QUESTION: Secretary, one very casual question: You mentioned that when President Lee and President Obama met, it was a very productive and very impressive meeting. And I was wondering if you could give us some – I mean, some explanation why President Obama, when he makes his public speech and other appearances, he’s very – he has a very positive opinion on Korea. Is there any other way he’s being – having a very positive image in Korea? Other people or for --

ASSISTANT SECRETARY CAMPBELL: That’s a very good question. I mean, I can speak for myself. I mean, I have noted that when I had the honor to be able to serve previously in the 1990s, the people that I was closest with, the people that I developed the deepest relationships with were my counterparts in the Korean ministries. And I am friends with those people to this day. And I don’t believe in caricatures. I think individuals in every society are different.

But there is a quality of Koreans – people that I have interacted with – a lack of pretense, a very clear honesty, a directness, the confidence to show emotion, and tremendous loyalty to things and people that they support, and I think also a striving to want to do better, to want to accomplish more. And I have to say, I mean, just in the meeting, if I don’t want to – I mean, I was in the meeting, I was actually emotional listening to some of the discussion. It was so positive. And the president told the story of – I’m sure you’ve all heard it many times – about his trying to get the blue jeans. I mean, it was powerful. I’ve heard it before.

But I will also say he said something – and you all know how Americans are. Americans want very much – for all the challenges, they want to be appreciated for what they do globally. And I think the president, President Lee Myung-bak, understood that – or understands that. And so one of the things he said was “We have had our difficulties, Mr. President, but the truth is the United States has a lot to be proud of on the Korean Peninsula, and a lot of that we’ve accomplished has been because of your support. Now, we’ve done it ourselves, but we are grateful to the United States for that.” And so I think there is something about the Korean character that has struck a very deep chord, at least – I think with every administration, but with this Administration.

If I could say – and I’ll just conclude with this – the one thing that’s going to be important for this period is that when I go to meetings to celebrate the U.S.-ROK relationship, I find that many of the people in those meetings are older. And I think there’s going to be – needs to be-- a very determined effort to make sure that this generation of Koreans who don’t remember the Korean War – that’s a distant memory to them – who have a very different experience of the United States, maybe a sense of a dominating country – right – that we build and sustain a strong dialogue and partnership into the future. And I think that’s going to be essential.

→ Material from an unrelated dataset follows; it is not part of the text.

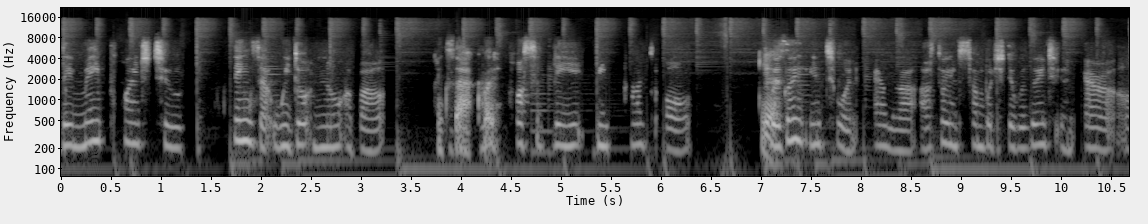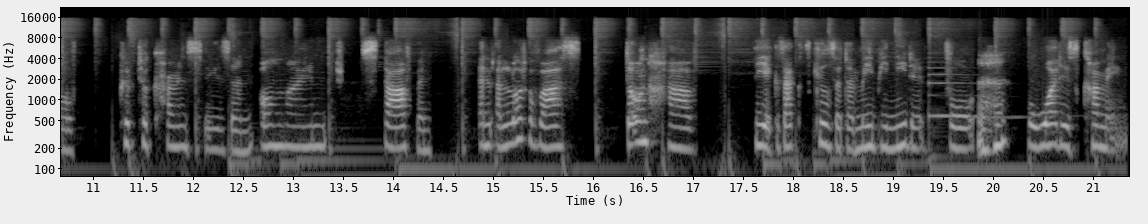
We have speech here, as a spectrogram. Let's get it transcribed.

And that’s going to take hard work and that’s where I would end with, again, making clear that it’s important for the United States not to take this relationship for granted. It’s something that needs to be continually watered and nurtured going forward. Now, all I can say for someone who – I mean, I truly love Korea and have enormous, positive feelings. I was so proud and happy for the President’s visit there and was just extraordinary impressed by Lee Myung-bak. Now, I understand we all have difficulties and challenges, but in this environment and in this context, I’ve rarely seen a leader more effectively deliver for his people and his nation.

Thank you all very much.